Arata Isozaki


Arata Isozaki was born in Ōita on the Japanese island of Kyushu before the start of World War II and was 14 when Hiroshima and Nagasaki were bombed.

He graduated in 1954 from the Architecture Department of the Tokyo University of Engineering and began his career with an apprenticeship under the guidance of Kenzo Tange. He founded Arata Isozaki & Associates in 1963, subsequent to the Allied occupation, as Japan regained its sovereignty and began reconstruction amidst political, economic and cultural uncertainty. His work began locally, with buildings in his home town and Fukuoka, rapidly expanding to Gunma, Osaka and Tokyo. Isozaki demonstrated a worldview far ahead of its time that facilitated dialogue between East and West. In the 1980s he emerged as an international name in the field of architecture, with many commissions also overseas. He designed Fuji for Memphis in 1981.
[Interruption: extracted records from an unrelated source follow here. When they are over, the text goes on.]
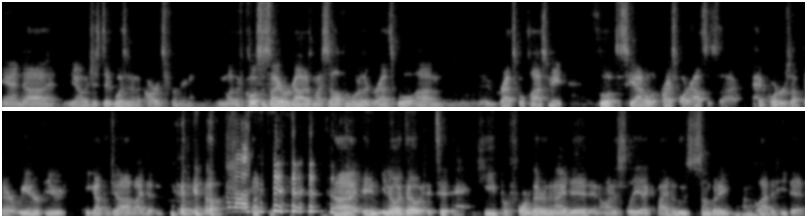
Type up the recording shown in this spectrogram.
And uh, you know, it just it wasn't in the cards for me. The closest I ever got is myself and one other grad school um, grad school classmate flew up to Seattle, the Price Waterhouse's uh, headquarters up there. We interviewed. he got the job. I didn't. you know, um, uh, and you know what though, it's a, he performed better than I did. And honestly, like if I had to lose to somebody, I'm glad that he did.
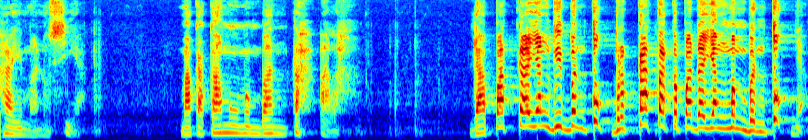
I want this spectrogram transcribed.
hai manusia? Maka kamu membantah Allah. Dapatkah yang dibentuk berkata kepada yang membentuknya?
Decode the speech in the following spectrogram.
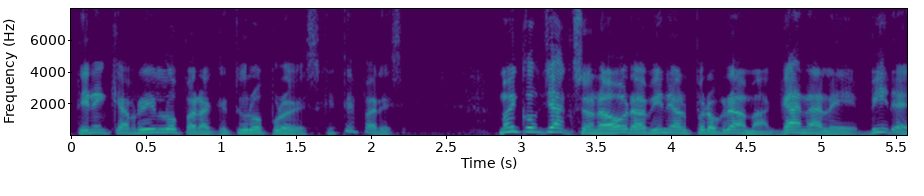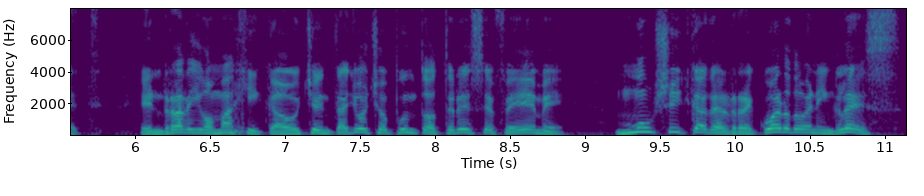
tienen que abrirlo para que tú lo pruebes. ¿Qué te parece? Michael Jackson ahora viene al programa Gánale, Beat en Radio Mágica 88.3 FM, música del recuerdo en inglés.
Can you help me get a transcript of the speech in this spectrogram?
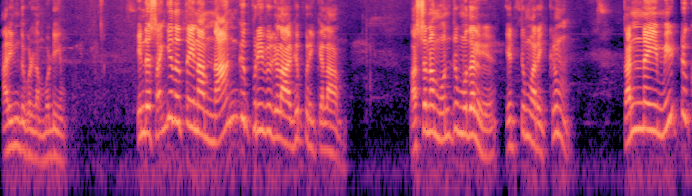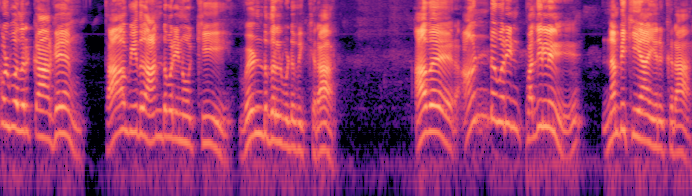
அறிந்து கொள்ள முடியும். இந்த சங்கீதத்தை நாம் நான்கு பிரிவுகளாக பிரிக்கலாம். வசனம் ஒன்று முதல் எட்டு வரைக்கும் தன்னை மீட்டுக்கொள்வதற்காக தாவிது ஆண்டவரை நோக்கி வேண்டுதல் விடுவிக்கிறார். அவர் ஆண்டவரின் பதிலில் நம்பிக்கையாயிருக்கிறார்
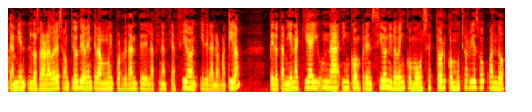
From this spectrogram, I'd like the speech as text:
También los valoradores, aunque obviamente van muy por delante de la financiación y de la normativa, pero también aquí hay una incomprensión y lo ven como un sector con mucho riesgo cuando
Six decades of his work include philosophy, visual art, design, music, film and theatre alongside his iconic buildings. He received the L'Ordre des Arts et des Lettres (1997), the RIBA Gold Medal for architecture (1986), the Golden Lion at the Venice Architecture Biennale for the Japanese Pavilion (1996), and the Order of Merit of the Italian Republic (2007). He was an honorary member of the Royal Academy of Arts (1994) and of the American Academy of Arts and Letters (1998), and of the Japan Arts Academy (2017). Isozaki was visiting professor at several American universities, including: Columbia University, New York; Harvard University, Cambridge, MA and Yale University, New Haven, CT. He lived in Okinawa with offices in Japan, China, Italy and Spain. In 2015, together with Andrea Maffei, he created the Allianz Tower or Isozaki Tower in Milan as part of the redevelopment project of the Citylife district. Also in Italy he built the Palasport Olimpico in Turin in 2006, the new railway station in Bologna in 2020 and the new monumental exit of the Uffizi, still to be completed.

In 2019, a few years before his death in 2022, he was awarded the Pritzker Prize.

Newsletter Instagram Facebook Linkedin